- Networking – The network assigned to the virtual machine.
- Virtual hard disk selection and size – Where the virtual hard drive is assigned on the file system. Hyper-V gives a generous 127 GB virtual hard disk size for the virtual machine, but does not allocate that footprint entirely on the file system.
- Installation options – A boot media can be assigned from a physical optical-drive or .ISO image file.
Once the virtual machine is created, you can turn it on and the virtual BIOS splash screen will appear and the virtual machine will start. The virtual machine starting up is shown below:
The virtual machine created is available to run and have an operating system installed at this point.
I hope to answer all of your questions about this virtualization platform. Please post them in the comments section below. And don’t forget to come back to the SearchServerVirtualization blogs for my next entry where I look at the Hyper-V manager and how it will fit in the enterprise.
Edit: The command line interface in the core edition of Windows Server 2008 is not PowerShell but a core prompt: Different than the normal CMD, but nowhere near as functional as PowerShell.
Just about every large hardware vendor can bundle support services for virtualization platforms with your equipment and software purchases. This may seem like a good idea, but let us take a moment to identify the mechanics of the support services that you are expecting.
The types of support services I am referring to are your telephone support options for the virtualization management software, virtualization host software systems, conversion tools and any databases that may be involved in your virtual environment. There are generally two general different approaches on how the support options can be executed. These are shown below:
Virtualization vendor providing support

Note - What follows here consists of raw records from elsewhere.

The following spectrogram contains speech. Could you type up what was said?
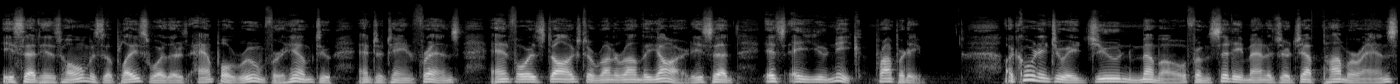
He said his home is a place where there's ample room for him to entertain friends and for his dogs to run around the yard. He said it's a unique property. According to a June memo from City Manager Jeff Pomeranz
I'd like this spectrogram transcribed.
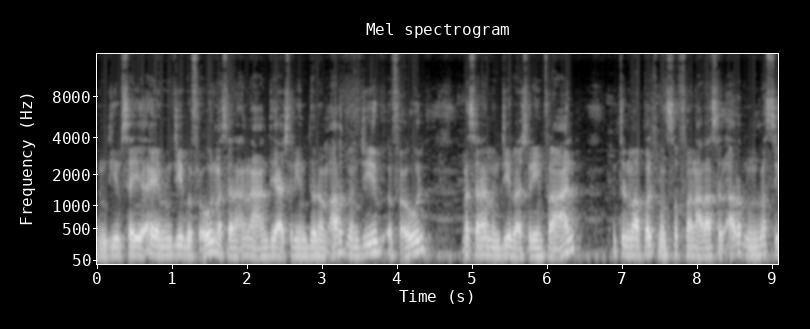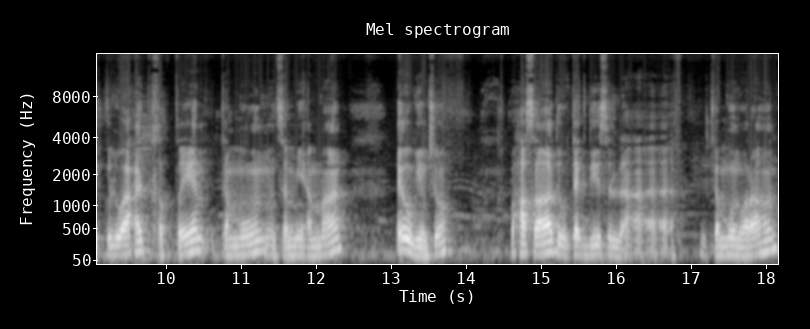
بنجيب سيء إيه بنجيب فعول مثلا أنا عندي عشرين دونم أرض بنجيب فعول مثلا بنجيب عشرين فاعل. مثل ما قلت بنصفهم على رأس الأرض بنمسك كل واحد خطين كمون بنسميه أمان. إيه وبيمشوا؟ وحصاد وتكديس الكمون وراهن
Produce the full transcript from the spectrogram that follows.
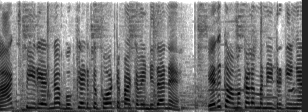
மேக்ஸ் பீரியட்னா புக் எடுத்து போட்டு பார்க்க வேண்டியதானே? எதுக்கு அமக்கலம் பண்ணிட்டு இருக்கீங்க?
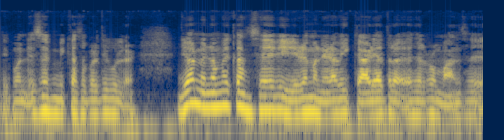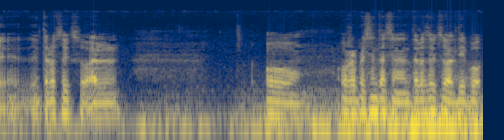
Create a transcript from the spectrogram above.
tipo, ese es mi caso particular. Yo al menos me cansé de vivir de manera vicaria a través del romance heterosexual o, o representación heterosexual, tipo,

This is the more traditional approach where your support services are purchased and executed through the virtualization vendor. You will find that the quality of support and resolution time should be both better and quicker when dealing directly with the maker of the virtualization products. This support may be more expensive than the alternative described below, but may also be the only fit if you are a mixed environment for servers. In the example where the virtual host systems, the management software and database engine are all on different brands of servers; it may be a better idea to get the software support directly from the virtualization vendor.
If you are unsure about which way to go in this regard, I would nudge you towards purchasing support programs that are operated directly from the virtualization vendor based on recent experience.

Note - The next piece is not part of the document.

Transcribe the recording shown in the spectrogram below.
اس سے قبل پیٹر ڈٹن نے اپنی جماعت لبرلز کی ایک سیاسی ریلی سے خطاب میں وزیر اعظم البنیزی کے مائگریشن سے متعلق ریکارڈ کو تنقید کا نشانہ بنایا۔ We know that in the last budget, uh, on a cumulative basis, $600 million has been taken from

Hardware vendor providing support
This would be where IBM, HP, Dell or any other top-tier server hardware vendor would be your point of contact for support on all of your virtual environment components. For core questions related to the virtualization components, the natural path is an escalation to the virtualization vendor. With this setup, the unfortunate consequence is that the resolution time for support operations will be increased due to the extra steps required in having the support operations originate through the hardware vendor.

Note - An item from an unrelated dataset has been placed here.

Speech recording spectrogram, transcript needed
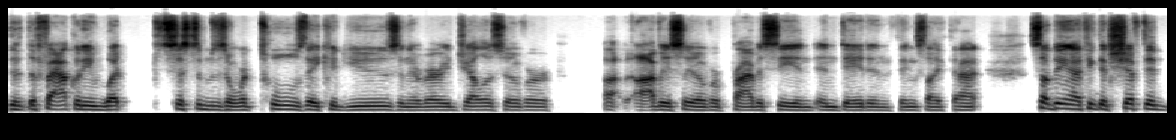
the, the faculty what systems or what tools they could use and they're very jealous over uh, obviously over privacy and, and, data and things like that. Something i think that shifted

This option may have slightly better pricing to the end customer, as the top-tier hardware vendors aggregate sales will drive volume pricing and appear as a complete solution. This also is a convenience as it can generally be rolled into a large implementation and function as part of the same purchase process. Probably the strongest positive in this mode is when any issues that are determined to be part of the hardware environment, they are going to be resolved quicker with all parties involved.
Okay, now what?
Why has this been laid out here? I just want you to be sure of what you are getting into with your support engagements and put your expectations in line with the stated deliverables. If you purchase your support through your hardware vendor, you may not be able to call VMware, Citrix, Microsoft or whoever your virtualization platform is provided by directly. This may add frustrating time to go through the basic troubleshooting first or even deal with quality of support issues.